GENEVA/WASHINGTON • United States Secretary of State John Kerry's attempt to elicit Russian military cooperation in the fight against the Islamic State in Iraq and Syria (ISIS) in Syria has suffered two potentially crippling blows.
First, the Syrian army said it has cut off all supply routes into the eastern part of the city of Aleppo - Syria's most important opposition stronghold - and President Bashar al-Assad's government has asked residents to leave the city.
That move, US officials speaking on condition of anonymity said on Thursday, appeared to be an effort to pre-empt a US demand that Russia and Syria reopen a major road into the divided northern city before talks could begin on creating a joint intelligence centre to coordinate air attacks against ISIS.
Then, Al-Qaeda's Syrian branch, the Nusra Front, announced on Thursday that it was terminating its relationship with the global network created by Osama bin Laden and changing its name to Jabhat Fateh al-Sham to remove what it called a pretext by the US and other countries to attack Syrians.
Although one US official called it "a change in name only", the move complicates the American proposal to limit the Russians and Syrians to targeting only Nusra and ISIS and not other rebel groups supported by Washington and its allies in the coalition against ISIS.
"By disavowing its ties to Al-Qaeda - which, incidentally, it did with Al-Qaeda's blessing - Nusra has made it harder to isolate it from more moderate groups, some of whose members may join it now because it's more powerful than some of the groups they belong to now," said the official.
US State Department spokesman John Kirby said Washington has been clear about its concerns over the announcement of the humanitarian corridor and that its view of the Nusra Front had not changed despite its name change.
"But we also remain committed to the proposals reached by the United States and Russia to better enforce the cessation of hostilities in Syria and provide the space needed for a resumption of political talks. If fully implemented in good faith, they can achieve a measure of success that has eluded us thus far," Mr Kirby told Reuters.
Aid agencies yesterday called on Syria's government to end its encirclement of rebel-held east Aleppo as a handful of civilians managed to use humanitarian corridors to flee the ruined city.
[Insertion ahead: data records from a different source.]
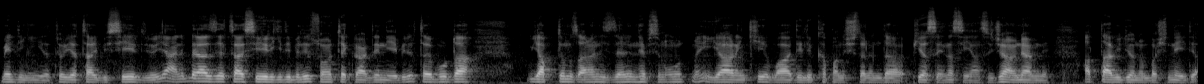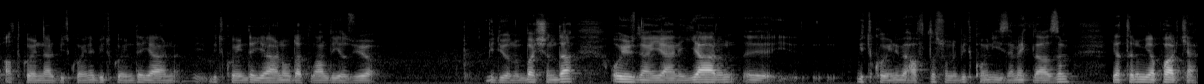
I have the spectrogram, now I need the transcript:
Median indikatörü yatay bir seyir diyor. Yani biraz yatay seyir gidebilir sonra tekrar deneyebilir. Tabi burada yaptığımız analizlerin hepsini unutmayın. Yarınki vadeli kapanışlarında piyasaya nasıl yansıyacağı önemli. Hatta videonun başı neydi? Altcoin'ler Bitcoin'e, Bitcoin'de yarın Bitcoin'de yarına odaklandı yazıyor videonun başında. O yüzden yani yarın e, Bitcoin'i ve hafta sonu Bitcoin'i izlemek lazım yatırım yaparken.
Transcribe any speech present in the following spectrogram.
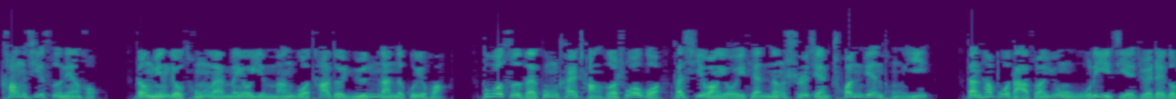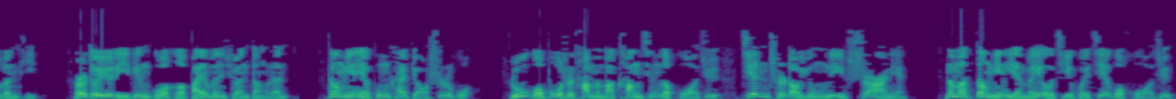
康熙四年后。邓明就从来没有隐瞒过他对云南的规划，多次在公开场合说过，他希望有一天能实现川滇统一，但他不打算用武力解决这个问题。而对于李定国和白文选等人，邓明也公开表示过，如果不是他们把抗清的火炬坚持到永历十二年，那么邓明也没有机会接过火炬。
Pro-regime forces have surrounded Aleppo's eastern districts since July 17, leaving an estimated 250,000 trapped without reliable access to food or medical aid.
REUTERS, AGENCE FRANCE-PRESSE